Start on pole, lead every lap, win the race.
Jim Drago got the first and last parts of the instructions for dominance correct, but he seemed to forget the middle part during his quest for a second straight SCCA Spec Miata National Championship.
“The week had gone pretty much flawlessly,” Drago says of the 2013 SCCA National Championship Runoffs at Road America last September. “The car was really good. We had gone through it, the car was fast and handled well right out of the trailer. In the race, I missed a shift on the first lap coming out of Turn 3, which dropped me back to seventh. I didn’t know it at the time, but it was a terrible shift. I went from third to second instead of third to fourth. I bent three valves in the engine and went on to finish the race like that. The car was still good; it handled real well and seemed good on power. When I got into the lead, people were able to draft up. I would pull up, make a move and people would draft right past me. I attributed that to the draft, because the car was so good all week.”
It wasn’t until he was putting the engine back together – it had to come apart for tech – that he realized the extent of the damage. “I’m surprised it stayed together, because it revved to 8700,” he says.
With an engine down on power on Road America’s long straights, it makes the fact that Drago was able to get back up to the front and win his second title all the more impressive. And it wasn’t a steady move to the front, but more of a constant shuffling up and back – up to third, back to fourth, into first, down to second and back again.
“I had a really good under-over move on Elivan [Goulart], which was the ultimate pass for the win. He’s one of the best drivers in the SCCA, let alone our class, so that was neat to be able to do that,” he says. He notes that he also moved up due to the mechanical misfortunes of other competitors, which is not the way he wanted to do it.
In addition to winning Spec Miata at the Runoffs, he also made the podium in Super Touring Lite, a race won by Rob Huffmaster in an RX-8. Drago drives a Miata in that class as well, and has it set up very similarly to his Spec Miata so he doesn’t have to adjust shift points, making it easier to switch between the two. He says he chose to compete in STL because he was on the Club Racing Board that writes the rules, and the class looked interesting. With no one he knew building an STL car, he thought he’d give it a try.
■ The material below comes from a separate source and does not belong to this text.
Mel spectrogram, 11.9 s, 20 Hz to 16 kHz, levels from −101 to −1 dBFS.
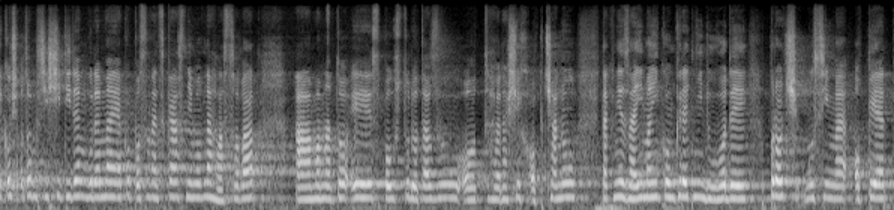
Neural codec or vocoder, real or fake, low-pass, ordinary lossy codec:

Racing two different classes and being on the Club Racing Board is a long way from the guy who thought he really had no interest in racing, even as he was doing track driving events in a ’93 RX-7. It was only the fact that his friend rented space to Jim Daniels, one of the fathers of Spec Miata who also hails from the Memphis area, that he got sucked in.
“We saw him dynoing cars back there and we started looking into it and decided it would be an inexpensive next step,” Drago explains of how the racing bug bit. “I never had any intention of winning any races or even racing in general. But early on I noticed I was pretty good at it and we just kept working at it. We still have the RX-7 and it’s a total street car – I never bring it to the track anymore. In fact, I was looking at Z06 Corvettes, because I assumed I would never have this much fun in the Miata – it was just too slow. After the first two or three race weekends, I never missed the speed because the competition is so great. The door-to-door racing is so much more intense than going fast on the straightaway.”
Being in the auto salvage business, before that Drago had a hard time thinking about cutting up a car and putting in a roll cage, making it unsellable as a street car. Now the father of two teenagers builds racecars for others, with two full time employees helping him out. They build the engines, transmissions – build whole cars from the ground up.
Indeed, it is a long way from the guy who didn’t really think he’d ever go racing. From thinking it wasn’t possible to two National Championships, all thanks to a Spec Miata.